While Germany generally enjoys hot summers, Europe has already experienced a deadly heat wave in July. Much of the extreme heat has so far impacted Portugal, Spain and the UK, but Germany has also reached temperatures as high as 38 C (100 F).
The heat has broken for now, but August may bring more hot days. Be ready for high temperatures with clothes that will keep you comfortable, and pack a refillable water bottle and use it frequently.
Berlin has plenty of great lakes and beaches where you can go for a swim © Luis Alvarez / Getty Images
4. If it’s hot, have you planned a beach trip?
A beach day may not be the first thing that comes to mind for a trip to Germany, but the country is home to incredible lakes, city beaches and coastlines on both the Baltic and North seas. Join locals as they cool down at some of the country’s most beautiful swimming spots.
5. Is your flight with Lufthansa?
It’s no secret that Europe is among the regions suffering from airport chaos; passengers have been impacted by long queues, lost bags and canceled flights. Germany’s flag carrier Lufthansa has canceled thousands of flights this summer, within Germany and on short-haul journeys, due to staffing issues and strike action. A ground staff strike will take place on Wednesday, which will lead to the cancellation of most of the airline’s flights to and from Frankfurt and Munich airports, and could have impacts lasting until the weekend.

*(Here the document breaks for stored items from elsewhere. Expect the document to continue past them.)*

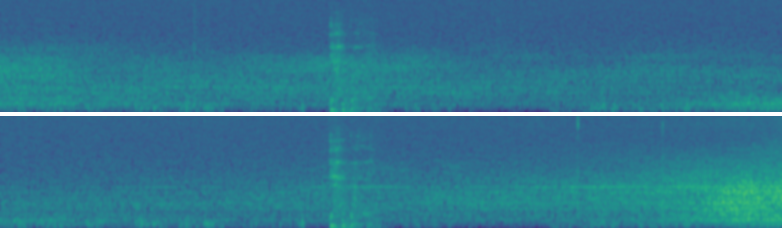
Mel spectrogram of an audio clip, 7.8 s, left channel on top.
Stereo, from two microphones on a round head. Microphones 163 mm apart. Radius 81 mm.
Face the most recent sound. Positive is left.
turn(degrees=-10)  # may be behind; listen again after turning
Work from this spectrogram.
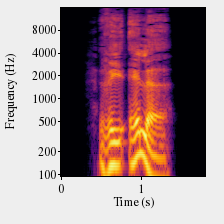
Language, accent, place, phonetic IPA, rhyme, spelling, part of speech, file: German, Germany, Berlin, [ʁeˈɛlə], -ɛlə, reelle, adjective, De-reelle.ogg
- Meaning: inflection of reell: 1. strong/mixed nominative/accusative feminine singular 2. strong nominative/accusative plural 3. weak nominative all-gender singular 4. weak accusative feminine/neuter singular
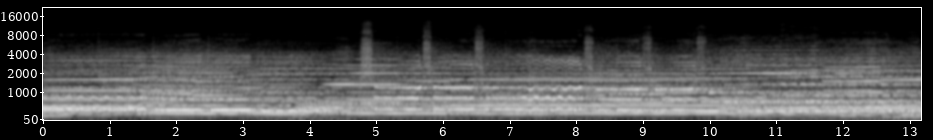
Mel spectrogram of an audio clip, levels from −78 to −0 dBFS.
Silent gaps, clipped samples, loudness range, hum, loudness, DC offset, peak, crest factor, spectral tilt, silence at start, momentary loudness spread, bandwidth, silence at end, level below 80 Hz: none; under 0.1%; 2 LU; none; -16 LUFS; under 0.1%; -4 dBFS; 12 dB; -6 dB/octave; 0 s; 4 LU; 7.8 kHz; 0 s; -56 dBFS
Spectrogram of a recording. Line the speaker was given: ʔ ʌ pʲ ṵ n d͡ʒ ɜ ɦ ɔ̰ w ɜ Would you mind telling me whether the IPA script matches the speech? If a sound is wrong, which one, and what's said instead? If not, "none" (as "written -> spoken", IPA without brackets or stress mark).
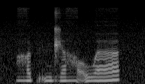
ʔ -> ɦ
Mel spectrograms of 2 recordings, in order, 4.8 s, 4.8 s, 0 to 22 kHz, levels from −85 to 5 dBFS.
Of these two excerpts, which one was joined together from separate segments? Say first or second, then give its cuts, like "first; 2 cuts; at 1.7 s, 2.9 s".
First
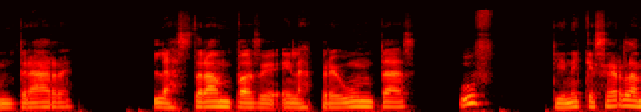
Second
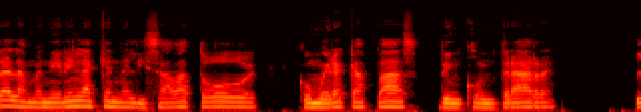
second; 1 cut; at 3.3 s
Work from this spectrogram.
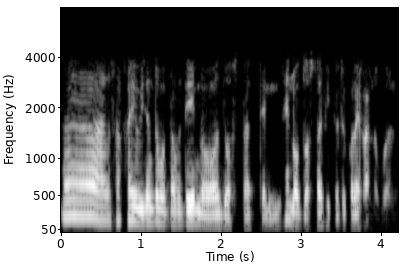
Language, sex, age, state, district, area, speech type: Assamese, male, 18-30, Assam, Goalpara, urban, conversation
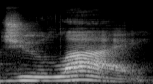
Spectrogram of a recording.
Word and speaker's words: July: And then the second syllable is the strongest one.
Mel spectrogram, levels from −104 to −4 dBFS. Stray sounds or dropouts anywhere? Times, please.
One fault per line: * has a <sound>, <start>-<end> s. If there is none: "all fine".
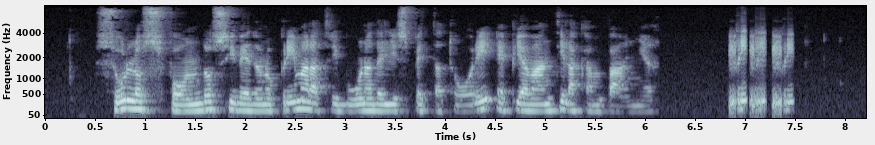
* has a laugh, 6.8-7.5 s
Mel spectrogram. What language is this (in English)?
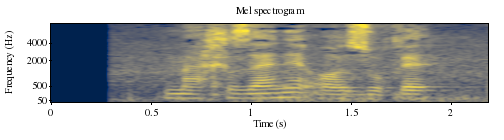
Persian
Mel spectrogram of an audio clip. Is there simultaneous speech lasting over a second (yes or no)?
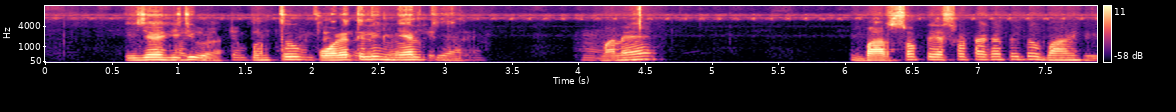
yes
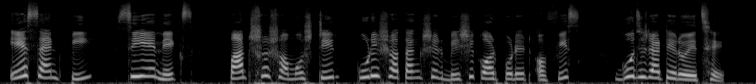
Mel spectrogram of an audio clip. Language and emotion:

While the airline does inform passengers of cancellations and, if possible, will rebook you on another flight, it’s always best to check your flight status to make sure everything is set before you fly.
Lufthansa is also advising passengers to use their online services, as digital check-in is permitted 23 hours before departure. There is also a free digital document check service for COVID-19 documentation that can be used between 72 and 8 hours before you travel. This can be used to show proof of vaccination or a test if that’s required for your journey.
Make sure your luggage is easily recognizable to you © sigurcamp / Getty Images
6. What color is your luggage?
If you’re traveling through Frankfurt Airport this summer, make sure your bag isn’t basic black. According to the Guardian, German media has reported that the airport — which is a major transfer hub in Europe — attributed some of the lost baggage delays to too many similar-looking bags, as they take longer to identify and return to their owners.
While the airport’s reasoning for baggage chaos has raised some eyebrows, it’s a good reminder to make sure that your luggage is clearly identifiable to you. When a passenger’s luggage is lost, they must fill out a form describing what their bag looks like: colorful bags, stickers, tags and other personalizations can make yours easier to identify — and therefore return to you.
Another option is trying to pack only a carry-on bag, but if you need more luggage and want to be as safe as possible, you could always try electronic baggage tags.